◆ **Problem requirements**: Filter this material down to the lines that contain the string "speech", and return those lines.

◆ **Data for review**:

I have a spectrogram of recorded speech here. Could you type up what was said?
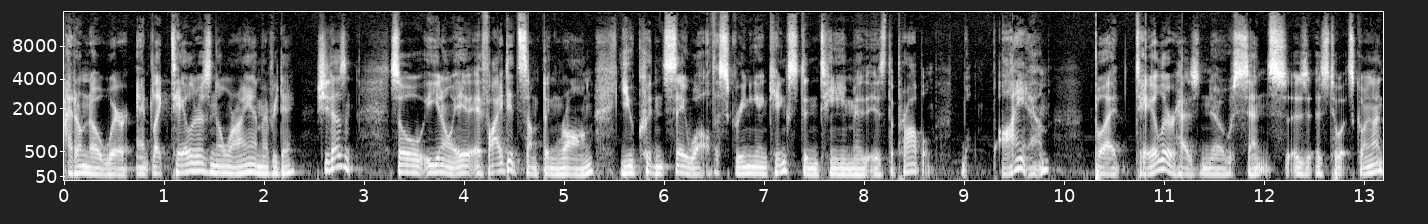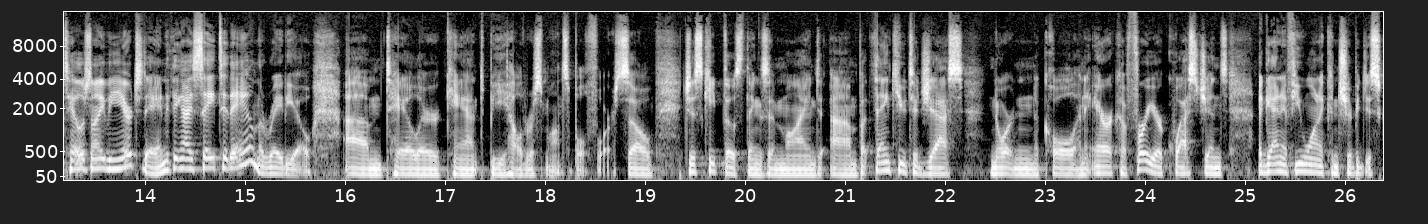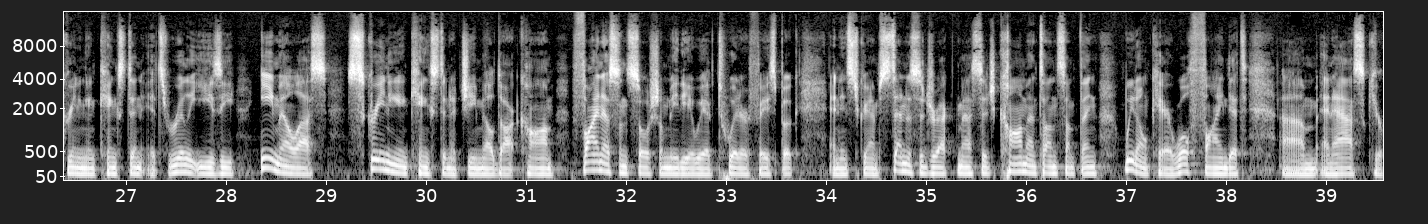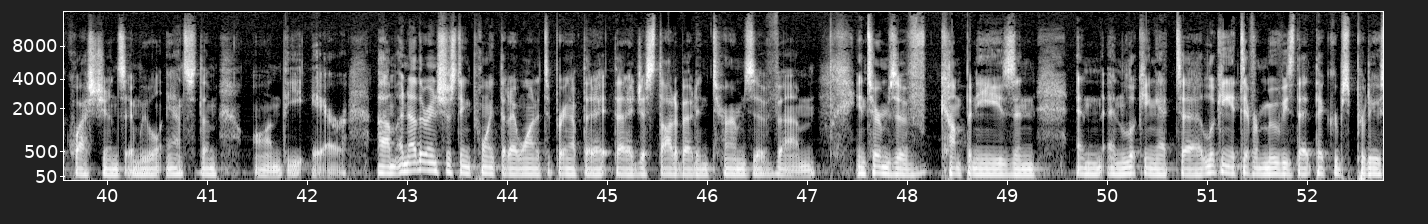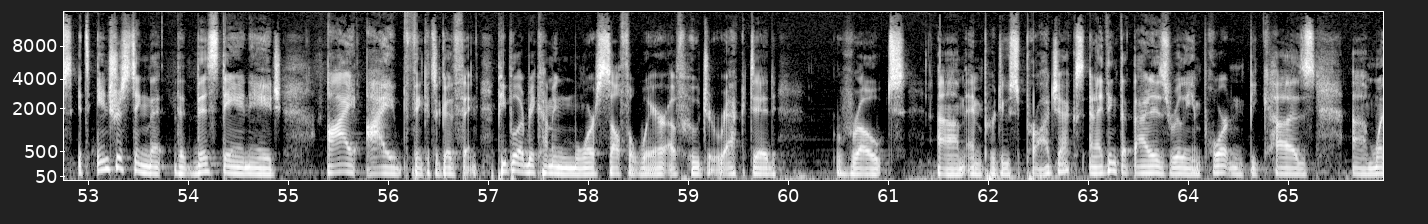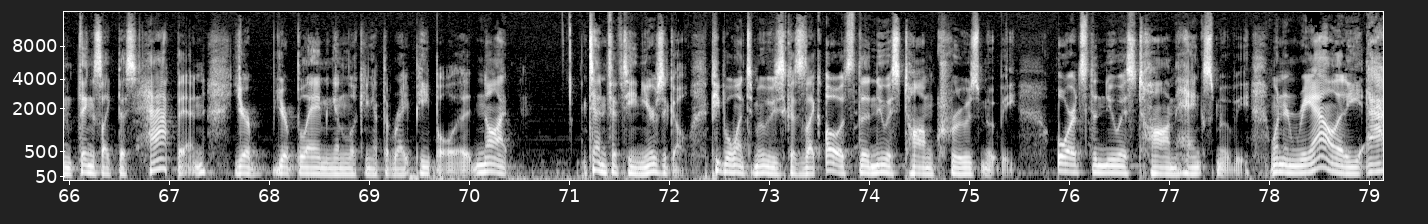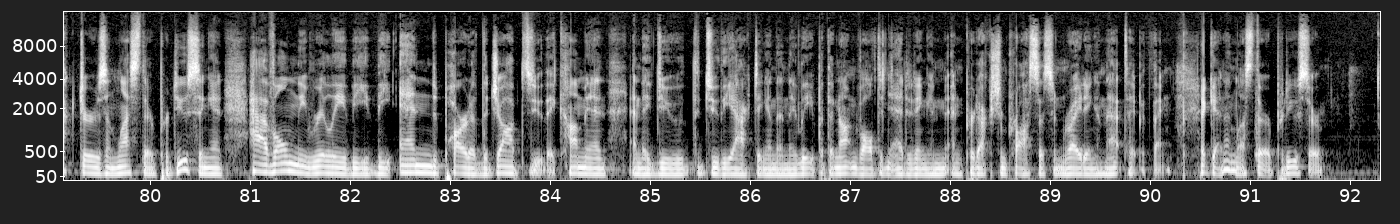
I don't know where, and like Taylor doesn't know where I am every day. She doesn't. So, you know, if, I did something wrong, you couldn't say, well, the screening in Kingston team is, is the problem. Well, I am. But Taylor has no sense as, as, to what's going on. Taylor's not even here today. Anything I say today on the radio, um, Taylor can't be held responsible for. So just keep those things in mind. Um, but thank you to Jess, Norton, Nicole, and Erica for your questions. Again, if you want to contribute to Screening in Kingston, it's really easy. Email us, screeninginkingston at gmail.com. Find us on social media. We have Twitter, Facebook, and Instagram. Send us a direct message, comment on something. We don't care. We'll find it um, and ask your questions and we will answer them on the air. Um, another interesting point that I wanted to bring up that I, that I just thought about in terms of um, in terms of companies and and and looking at uh, looking at different movies that, that groups produce. It's interesting that that this day and age. I, I think it's a good thing. People are becoming more self aware of who directed, wrote, um, and produce projects. And I think that that is really important because um, when things like this happen, you're you're blaming and looking at the right people, not 10, 15 years ago. People went to movies because it's like, oh, it's the newest Tom Cruise movie or it's the newest Tom Hanks movie. When in reality, actors, unless they're producing it, have only really the the end part of the job to do. They come in and they do do the acting and then they leave, but they're not involved in editing and, and production process and writing and that type of thing. Again, unless they're a producer.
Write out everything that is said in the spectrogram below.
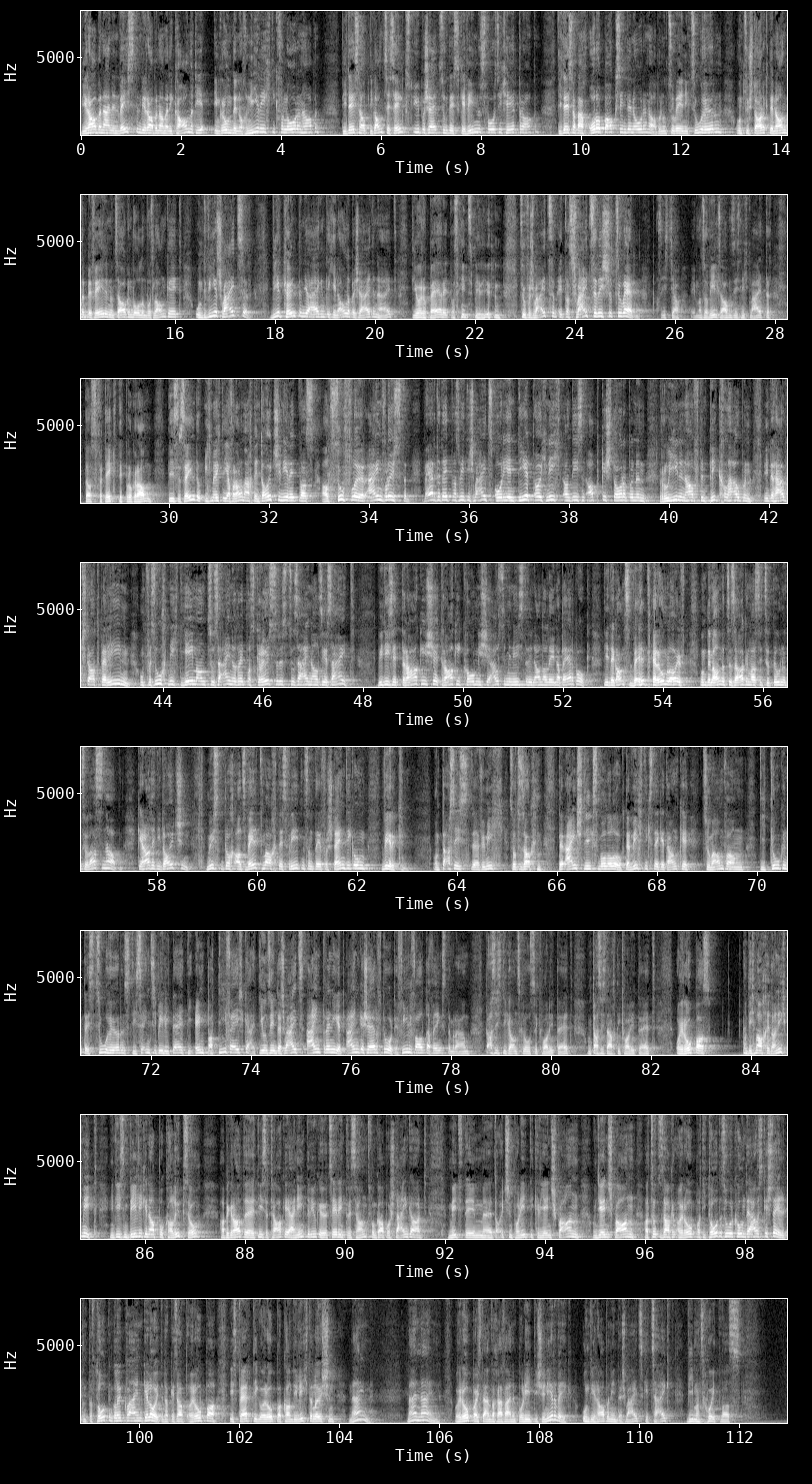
Wir haben einen Westen, wir haben Amerikaner, die im Grunde noch nie richtig verloren haben, die deshalb die ganze Selbstüberschätzung des Gewinners vor sich hertragen die deshalb auch Oropax in den Ohren haben und zu wenig zuhören und zu stark den anderen befehlen und sagen wollen, wo es lang geht. Und wir Schweizer, wir könnten ja eigentlich in aller Bescheidenheit die Europäer etwas inspirieren, zu verschweizern, etwas schweizerischer zu werden. Das ist ja, wenn man so will, sagen Sie es nicht weiter, das verdeckte Programm dieser Sendung. Ich möchte ja vor allem auch den Deutschen hier etwas als Souffleur einflüstern. Werdet etwas wie die Schweiz, orientiert euch nicht an diesen abgestorbenen, ruinenhaften Pickelhauben in der Hauptstadt Berlin und versucht nicht jemand zu sein oder etwas Größeres zu sein, als ihr seid. Wie diese tragische, tragikomische Außenministerin Annalena Baerbock, die in der ganzen Welt herumläuft, um dem anderen zu sagen, was sie zu tun und zu lassen haben. Gerade die Deutschen müssten doch als Weltmacht des Friedens und der Verständigung wirken. Und das ist äh, für mich sozusagen der Einstiegsmonolog, der wichtigste Gedanke zum Anfang, die Tugend des Zuhörens, die Sensibilität, die Empathiefähigkeit, die uns in der Schweiz eintrainiert, eingeschärft wurde, Vielfalt auf engstem Raum, das ist die ganz große Qualität. Und das ist auch die Qualität Europas. Und ich mache da nicht mit. In diesem billigen Apokalypso, habe gerade dieser Tage ein Interview gehört, sehr interessant, von Gabor Steingart, mit dem äh, deutschen Politiker Jens Spahn. Und Jens Spahn hat sozusagen Europa die Todesurkunde ausgestellt und das Totenglöcklein geläutet, hat gesagt, Europa ist fertig, Europa kann die Lichter löschen. Nein, nein, nein. Europa ist einfach auf einem politischen Irrweg. Und wir haben in der Schweiz gezeigt, wie man so etwas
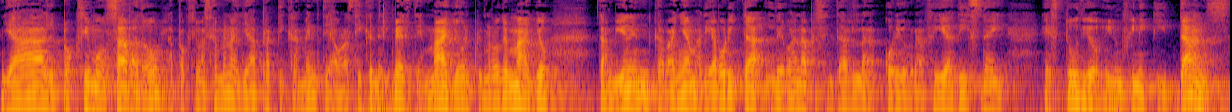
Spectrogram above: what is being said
Ya el próximo sábado, la próxima semana ya prácticamente, ahora sí que en el mes de mayo, el primero de mayo, también en Cabaña María Bonita le van a presentar la coreografía Disney Studio Infinity Dance.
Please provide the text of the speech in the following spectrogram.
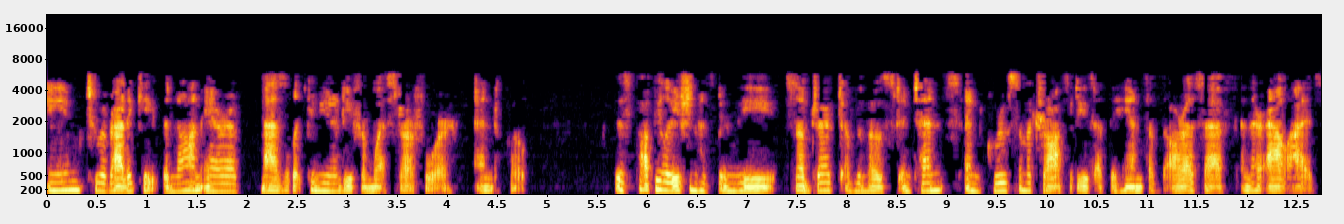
aim to eradicate the non-Arab Masalit community from West Darfur, end quote. This population has been the subject of the most intense and gruesome atrocities at the hands of the RSF and their allies,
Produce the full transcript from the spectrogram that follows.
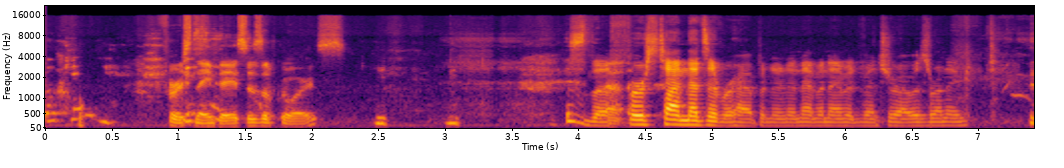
Okay. First name basis, of course. This is the Uh, first time that's ever happened in an M&M adventure I was running.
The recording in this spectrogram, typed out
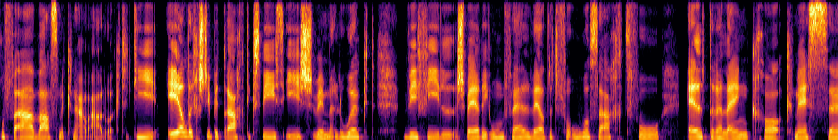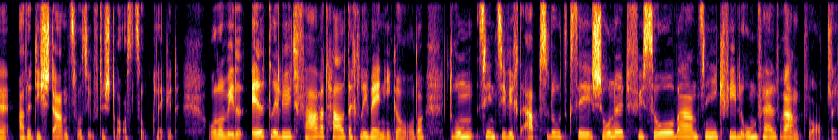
darauf an, was man genau anschaut. Die ehrlichste Betrachtungsweise ist, wenn man schaut, wie viele schwere Unfälle werden verursacht von älteren Lenkern gemessen an der Distanz, die sie auf der Straße zurücklegen. Oder weil ältere Leute fahren halt ein bisschen weniger, oder? Darum sind sie vielleicht absolut gesehen schon nicht für so wahnsinnig viele Unfälle verantwortlich.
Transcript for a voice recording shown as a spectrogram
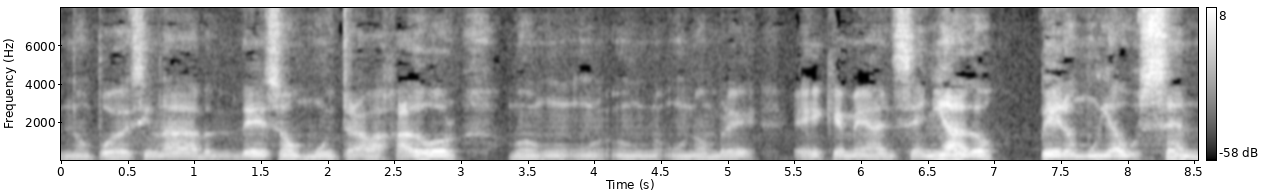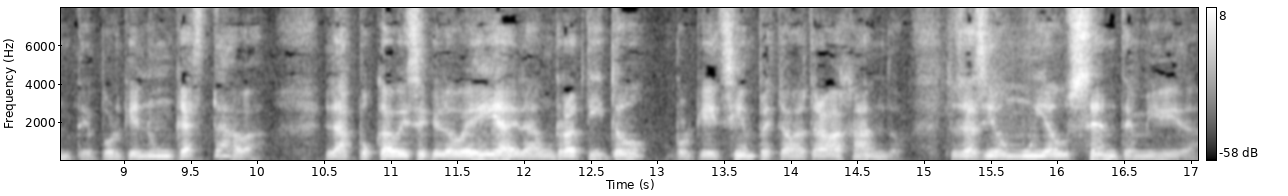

◆ **Reply**:
I have a spectrogram of recorded speech here. Could you type up what was said?
Please provide the text of the speech in the following spectrogram.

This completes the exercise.